== Records to use
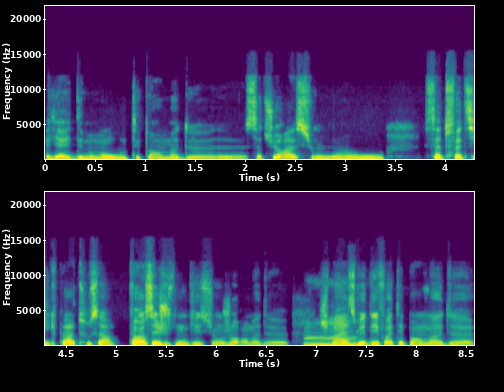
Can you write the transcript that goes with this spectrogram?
Il y a des moments où tu n'es pas en mode euh, saturation, euh, où ça te fatigue pas, tout ça? Enfin, c'est juste une question, genre en mode. Euh, je sais pas, est-ce que mmh. des fois, tu n'es pas en mode.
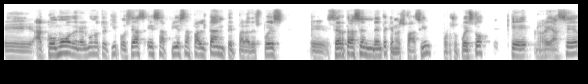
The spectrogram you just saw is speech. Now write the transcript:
eh, acomodo en algún otro equipo, seas esa pieza faltante para después eh, ser trascendente, que no es fácil, por supuesto, que rehacer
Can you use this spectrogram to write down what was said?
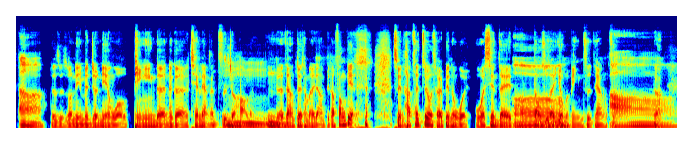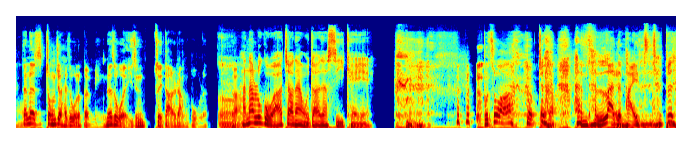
啊，就是说你们就念我拼音的那个前两个字就好了，嗯，这样对他们来讲比较方便，所以他在最后才会变成我我现在到处在用的名字这样子啊，对吧？但那终究还是我的本名，那是我已经最大的让步了，对吧？好，那如果我要叫那我都要叫 CK 耶，不错啊，就很很烂的牌子，不是，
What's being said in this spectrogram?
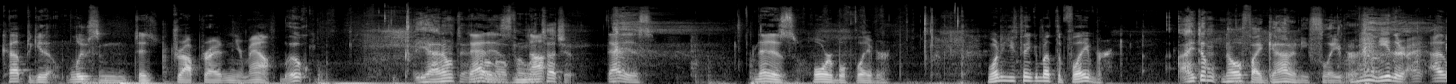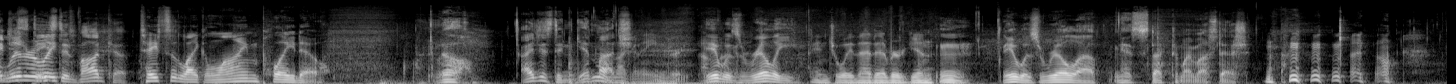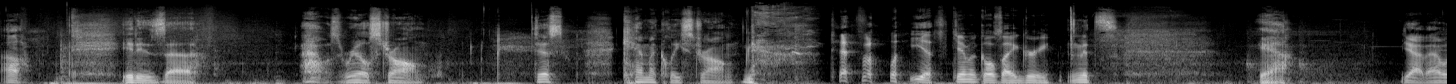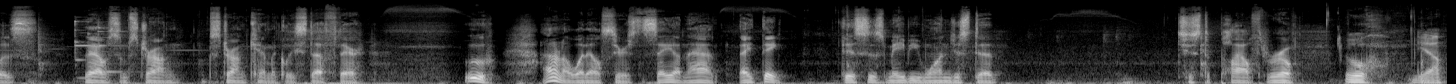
cup to get it loose and it just dropped right in your mouth. Ugh. Yeah, I don't, think I don't know if I not touch it. That is that is horrible flavor. What do you think about the flavor? I don't know if I got any flavor. Me neither. I, I, I literally tasted vodka. tasted like lime play-doh. Ugh. I just didn't get I'm not much. even It was really, enjoy that ever again. it was real. Uh, it stuck to my mustache. Oh, it is. Uh, that was real strong. Just chemically strong. Definitely, yes. Chemicals. I agree. It's, yeah, yeah. That was that was some strong, strong chemically stuff there. Ooh, I don't know what else there is to say on that. I think this is maybe one just to just to plow through Oh, yeah.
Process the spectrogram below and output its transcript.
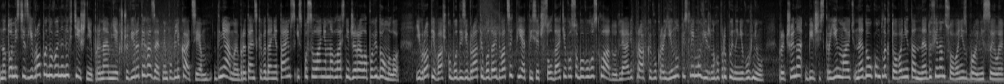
Натомість із Європи новини невтішні, принаймні, якщо вірити газетним публікаціям. Днями британське видання «Таймс» із посиланням на власні джерела повідомило, Європі важко буде зібрати бодай 25 тисяч солдатів особового складу для відправки в Україну після ймовірного припинення вогню. Причина – більшість країн мають недоукомплектовані та недофінансовані збройні сили.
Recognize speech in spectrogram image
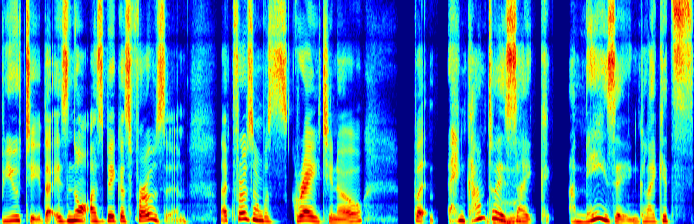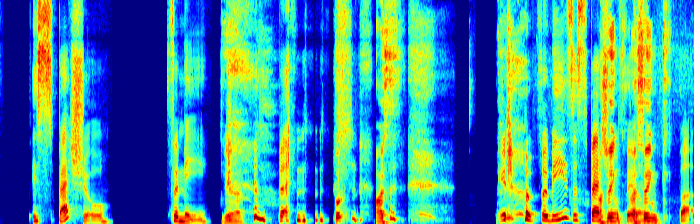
beauty that is not as big as Frozen. Like Frozen was great, you know, but Encanto is Mhm. like amazing. Like it's it's special for me. Yeah. then But I, f- you know, for me it's a special I think film. I think but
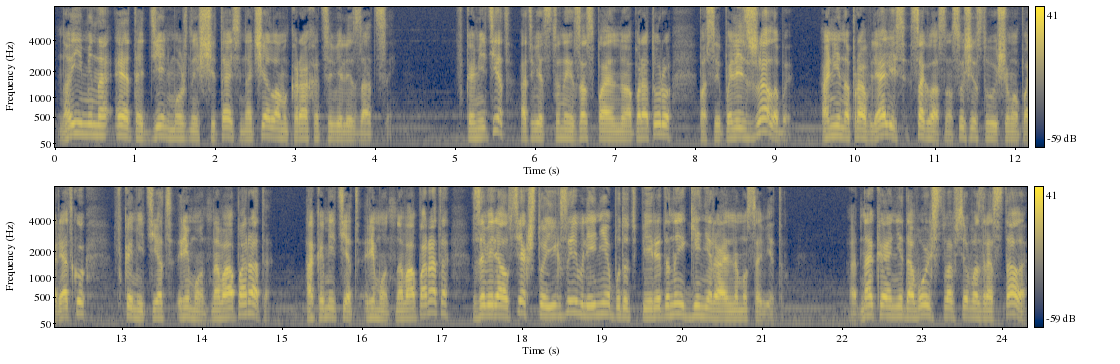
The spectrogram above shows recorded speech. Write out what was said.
но именно этот день можно считать началом краха цивилизации. В комитет, ответственный за спальную аппаратуру, посыпались жалобы. Они направлялись, согласно существующему порядку, в комитет ремонтного аппарата. А комитет ремонтного аппарата заверял всех, что их заявления будут переданы Генеральному совету. Однако недовольство все возрастало,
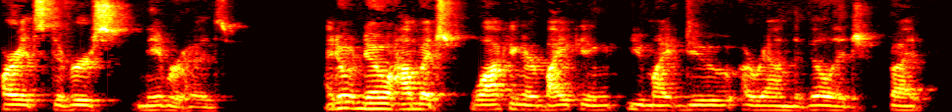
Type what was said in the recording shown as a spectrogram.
are its diverse neighborhoods. I don't know how much walking or biking you might do around the village, but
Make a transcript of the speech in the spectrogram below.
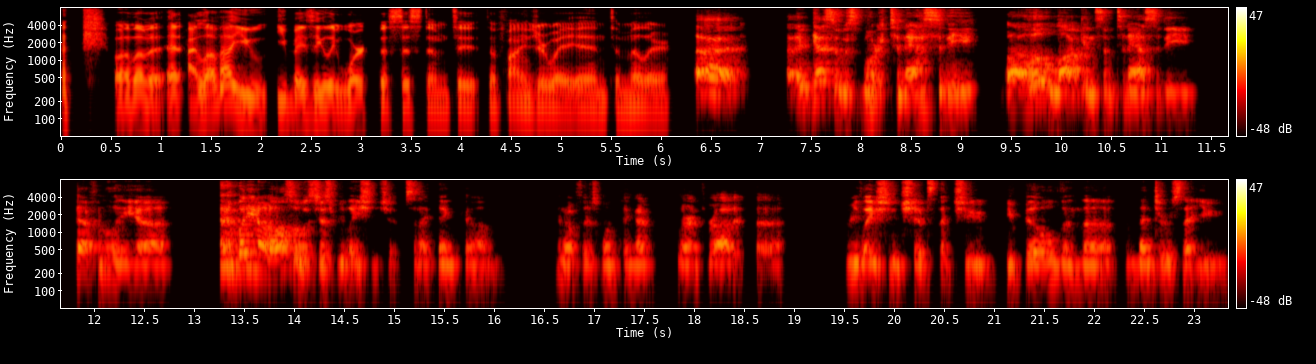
well, I love it. And I love how you you basically work the system to to find your way into Miller. Uh, I guess it was more tenacity. Well, a little luck and some tenacity definitely uh, but you know, it also was just relationships, and I think um, you know if there's one thing I've learned throughout it, the relationships that you you build and the, the mentors that you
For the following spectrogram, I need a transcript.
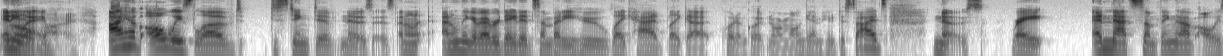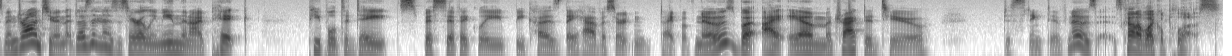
Anyway, Oh. I have always loved distinctive noses. I don't I don't think I've ever dated somebody who like had like a quote unquote normal again who decides nose, right? And that's something that I've always been drawn to. And that doesn't necessarily mean that I pick people to date specifically because they have a certain type of nose, but I am attracted to distinctive noses. It's kind of like a plus.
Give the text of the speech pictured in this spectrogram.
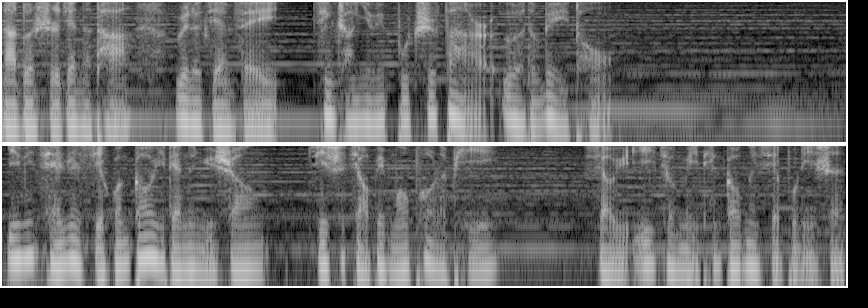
那段时间的他，为了减肥，经常因为不吃饭而饿得胃痛。因为前任喜欢高一点的女生，即使脚被磨破了皮，小雨依旧每天高跟鞋不离身。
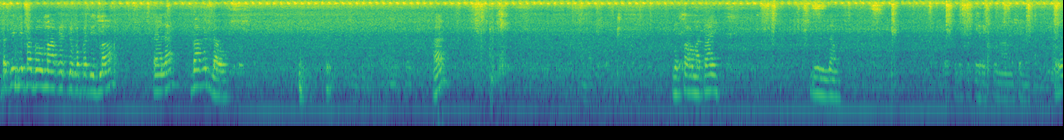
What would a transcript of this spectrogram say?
Ba't hindi pa ba umakit yung kapatid mo? Ella? Bakit daw? Ha? Nagpakamatay. Yun lang. Tirik po namin siya. Oo,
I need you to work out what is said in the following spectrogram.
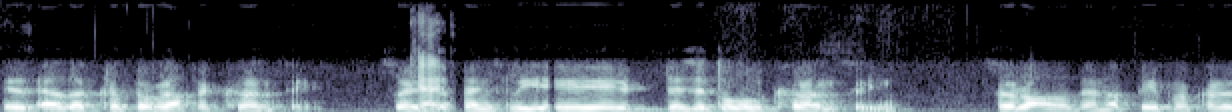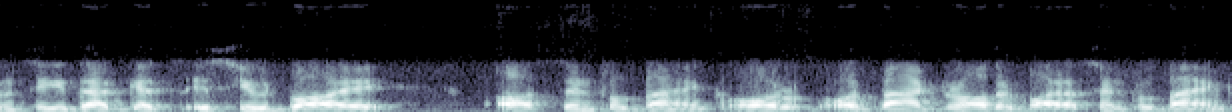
as a cryptographic currency. So it's essentially a digital currency. So rather than a paper currency that gets issued by a central bank or or backed rather by a central bank,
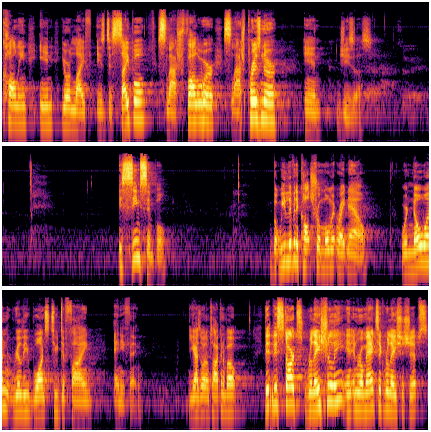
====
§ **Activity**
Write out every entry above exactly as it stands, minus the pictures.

§ **Written response**
Can you write the transcript that goes with this spectrogram?
Il y a des moments où tu n'es pas en mode euh, saturation, euh, où ça te fatigue pas, tout ça? Enfin, c'est juste une question, genre en mode. Euh, je sais pas, est-ce que mmh. des fois, tu n'es pas en mode.
The spectrogram you just saw is speech. Now write the transcript:
eh, acomodo en algún otro equipo, seas esa pieza faltante para después eh, ser trascendente, que no es fácil, por supuesto, que rehacer
Can you use this spectrogram to write down what was said?
啊，就是说你们就念我拼音的那个前两个字就好了，嗯，这样对他们来讲比较方便，所以他在最后才会变成我我现在到处在用的名字这样子啊，对吧？但那终究还是我的本名，那是我已经最大的让步了，对吧？好，那如果我要叫那我都要叫 CK 耶，不错啊，就很很烂的牌子，不是，
What's being said in this spectrogram?
cup to get it loose and it just dropped right in your mouth. Ugh. Yeah, I don't, think I don't know if I not touch it. That is that is horrible flavor. What do you think about the flavor? I don't know if I got any flavor. Me neither. I, I, I literally tasted vodka. tasted like lime play-doh. Ugh. I just didn't get I'm not much. even It was really, enjoy that ever again. it was real. Uh, it stuck to my mustache. Oh, it is. Uh, that was real strong. Just chemically strong. Definitely, yes. Chemicals. I agree. It's, yeah, yeah. That was that was some strong, strong chemically stuff there. Ooh, I don't know what else there is to say on that. I think this is maybe one just to just to plow through Oh, yeah.
Process the spectrogram below and output its transcript.
Натомість із Європи новини невтішні, принаймні, якщо вірити газетним публікаціям. Днями британське видання «Таймс» із посиланням на власні джерела повідомило, Європі важко буде зібрати бодай 25 тисяч солдатів особового складу для відправки в Україну після ймовірного припинення вогню. Причина – більшість країн мають недоукомплектовані та недофінансовані збройні сили.
Recognize speech in spectrogram image
beauty that is not as big as Frozen. Like Frozen was great, you know, but Encanto is Mhm. like amazing. Like it's it's special for me. Yeah. then But I, f- you know, for me it's a special I think film. I think but
The spectrogram above shows recorded speech. Write out what was said.
но именно этот день можно считать началом краха цивилизации. В комитет, ответственный за спальную аппаратуру, посыпались жалобы. Они направлялись, согласно существующему порядку, в комитет ремонтного аппарата. А комитет ремонтного аппарата заверял всех, что их заявления будут переданы Генеральному совету. Однако недовольство все возрастало,
Type what was said in the recording shown as a spectrogram.
are its diverse neighborhoods. I don't know how much walking or biking you might do around the village, but
Make a transcript of the speech in the spectrogram below.
well, I love it. And I love how you you basically work the system to to find your way into Miller. Uh, I guess it was more tenacity. Well, a little luck and some tenacity definitely uh, but you know, it also was just relationships, and I think um, you know if there's one thing I've learned throughout it, the relationships that you you build and the, the mentors that you
For the following spectrogram, I need a transcript.
Anyway, Oh. I have always loved distinctive noses. I don't I don't think I've ever dated somebody who like had like a quote unquote normal again who decides nose, right? And that's something that I've always been drawn to. And that doesn't necessarily mean that I pick people to date specifically because they have a certain type of nose, but I am attracted to distinctive noses. It's kind of like a plus.
Give the text of the speech pictured in this spectrogram.
那段时间的他，为了减肥，经常因为不吃饭而饿得胃痛。因为前任喜欢高一点的女生，即使脚被磨破了皮，小雨依旧每天高跟鞋不离身。
What would a transcript of this spectrogram say?
Ba't hindi pa ba umakit yung kapatid mo? Ella? Bakit daw? Ha? Nagpakamatay. Yun lang. Tirik po namin siya. Oo,
I need you to work out what is said in the following spectrogram.
as a cryptographic currency. So it's essentially a digital currency. So rather than a paper currency that gets issued by a central bank or or backed rather by a central bank,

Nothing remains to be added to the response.